[Cardew Vs. Individualism]
… what Cardew was aiming at in his polemic ‘Stockhausen Serves Imperialism,’ but he replaced individualism with a clumsy deployment of rigid Maoist dogma; in terms of music, the crudeness of this transition was manifest in his shift from the modernist, graphically scored obscurantism of Treatise to the exceedingly patronising and muddled attempts to write ‘music for the people.’ But as Keith Rowe pointed out in the Channel 4 documentary on Cardew that was shown in the early 1990s: he couldn’t tap his foot to a beat…
Picking through entanglements of undergrowth grown strawish and rigid through time and disinterest one might hope to find a tooth, like those bovine teeth you’d have come across occasionally when strolling through pastures. Sharp, jagged molars you’d scarcely believe ever resided in a mouth. But then a cow can decimate the epidermis in licks alone.
 Ben Murphy, ‘Icleand’s Bjarki makes 10 tracks a day and has Nina Kraviz on speed dial,’ (FACTMAG, 26th October 2016) http://www.factmag.com/2016/10/26/bjarki-interview-ae-stream-trip-nina-kraviz/
 I’m lifting these terms and their attendant meaning in this context from Bataille’s Inner Experience, (Trans. Stuart Kendall) (Albany: SUNY Press; 2014)
 How funny that the word ‘ontology’ is actually in ‘ornithology’…
 Alan Moore in DeZ Vylenz, The Mindscape of Alan Moore (Shadowsnake Films; 2005)
 Adam Curtis, Hypernormalisation (BBC, 2016) http://www.bbc.co.uk/iplayer/episode/p04b183c/adam-curtis-hypernormalisation accessed 4th November 2016.

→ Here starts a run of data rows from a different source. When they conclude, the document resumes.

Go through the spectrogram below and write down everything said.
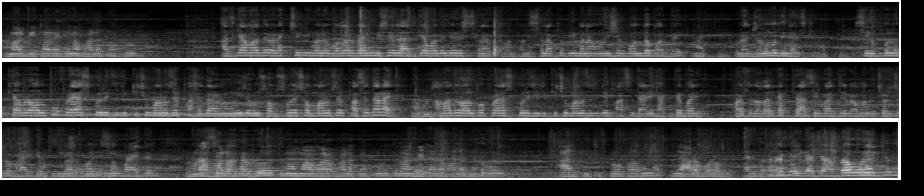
তোমার বেটারা যেন ভালো থাকুক। আজকে আমাদের অ্যাকচুয়ালি মানে বলার ব্যান্ড বিষয় হলো আজকে আমাদের যে সেনা- সেনাপতি মানে অভিষেক বন্দ্যোপাধ্যায় আচ্ছা। ওনার জন্মদিন আজকে। সেই উপলক্ষে আমরা অল্প প্রয়াস করেছি যে কিছু মানুষের পাশে দাঁড়ানো। উনি যখন সবসময় সব মানুষের পাশে দাঁড়ায় আমাদের অল্প প্রয়াস করেছি যে কিছু মানুষের যদি পাশে দাঁড়িয়ে থাকতে পারি হয়তো দাদার ক্ষেত্রে আশীর্বাদ দেবে আমাদের ছোট ছোট ভাইয়ের ক্ষেত্রে ভাইদের ভালো আশীর্বাদ থাকো তোমার মা বাবা ভালো থাকো তোমার বেটারা ভালো থাকো। আর কিছু প্রো পাবো না তুমি আরও বড় না, ঠিক আছে আমরাও ওই জন্য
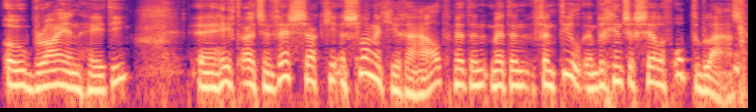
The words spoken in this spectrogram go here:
O'Brien heet hij, uh, heeft uit zijn vestzakje een slangetje gehaald met een, met een ventiel en begint zichzelf op te blazen.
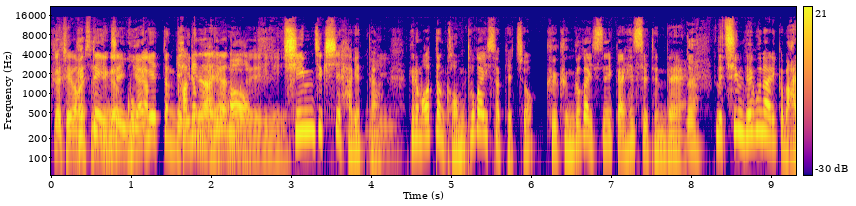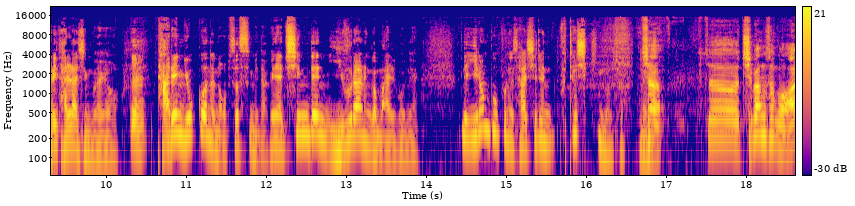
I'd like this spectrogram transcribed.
그러니까 제가 그때 이제 이야기했던 게 이런 거예요. 어, 취임 즉시 하겠다. 예. 그럼 어떤 검토가 있었겠죠. 그 근거가 있으니까 했을 텐데. 네. 근데 취임되고 나니까 말이 달라진 거예요. 네. 다른 요건은 없었습니다. 그냥 취임된 이후라는 거 말고는. 근데 이런 부분은 사실은 후퇴시킨 거죠. 네. 자, 저 지방선거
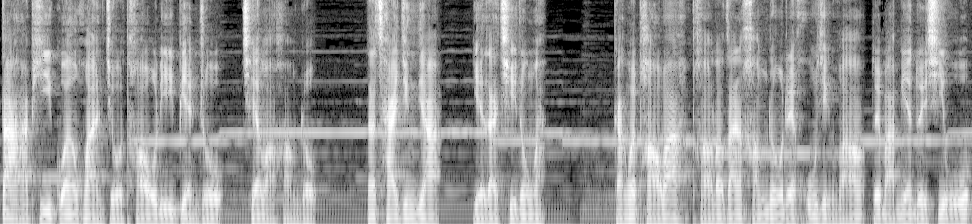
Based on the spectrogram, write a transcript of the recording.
大批官宦就逃离汴州，前往杭州。那蔡京家也在其中啊，赶快跑吧，跑到咱杭州这湖景房，对吧？面对西湖，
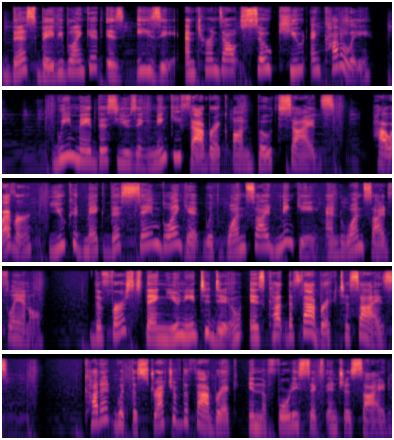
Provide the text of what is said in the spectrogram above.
This baby blanket is easy and turns out so cute and cuddly. We made this using Minky fabric on both sides. However, you could make this same blanket with one side Minky and one side flannel. The first thing you need to do is cut the fabric to size. Cut it with the stretch of the fabric in the 46 inches side.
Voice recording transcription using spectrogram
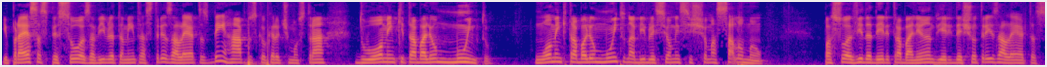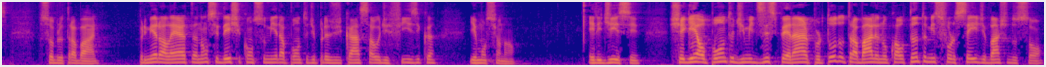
E para essas pessoas, a Bíblia também traz três alertas bem rápidos que eu quero te mostrar do homem que trabalhou muito. Um homem que trabalhou muito na Bíblia, esse homem se chama Salomão. Passou a vida dele trabalhando e ele deixou três alertas sobre o trabalho. Primeiro alerta: não se deixe consumir a ponto de prejudicar a saúde física e emocional. Ele disse: Cheguei ao ponto de me desesperar por todo o trabalho no qual tanto me esforcei debaixo do sol.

 ‘Free creativity’ is a term that remains in my lexicon ever since reading CLR James’s Notes on Dialectics, where he talks of the ‘free creativity of the proletariat.’
 To borrow from Badiou.
 I wanted to use this word as an abbreviation of ‘conglomerate’ then was surprised that Word didn’t underline it as a spelling mistake, so I looked it up and found that it was an accepted American slang term (verb) meaning to steal or to grabbed. And yes, I realised then that I’d read it somewhere before with that meaning. But I liked the elision of definitions, so I kept it.
 It’s incredible that seed sprouting is not far more widespread – like you won’t find a sprouting jar in Tesco or a regular high street shop. I want to write about sprouting but I’ve not worked out how yet.
 James Baldwin, The Fire Next Time (London: Penguin; 1963) p. 43.
 Curtis’s Hypernormalisation addresses this condition in a very illuminating way.
 The Radioactive Sparrow story can be read through the serialization of their albums posted at www.kakutopia.com – in order to read/follow/listen in the right order, you’ll need to scroll to the bottom of a very long page to work your way back up, backwards so to speak.
 Still going today, with a line-up that has remained constant since the late ’80s, it still hasn’t ever been discussed… Sparrow’s only hard and fast rule was that we should never discuss what we would do, although during periods when we were gigging a lot we would sometimes say, ‘let’s do a song about such and such,’ or ‘let’s do a song called this or that’.
 This is a random clutch at provider-culprits that could of course be wholly substituted by any of many others; I wanted to have an object that had at least some familiarity rather than using ‘monad’ or ‘monster’ or ‘monolith,’ or any combo of some such, simply because that would defer its identity to something perceptibly ‘other,’ ‘not me.’
 Theresa Beyer, Thomas Burkhalter, Hannes Liechti Ed. Seismographic Sounds (Bern: Norient; 2015)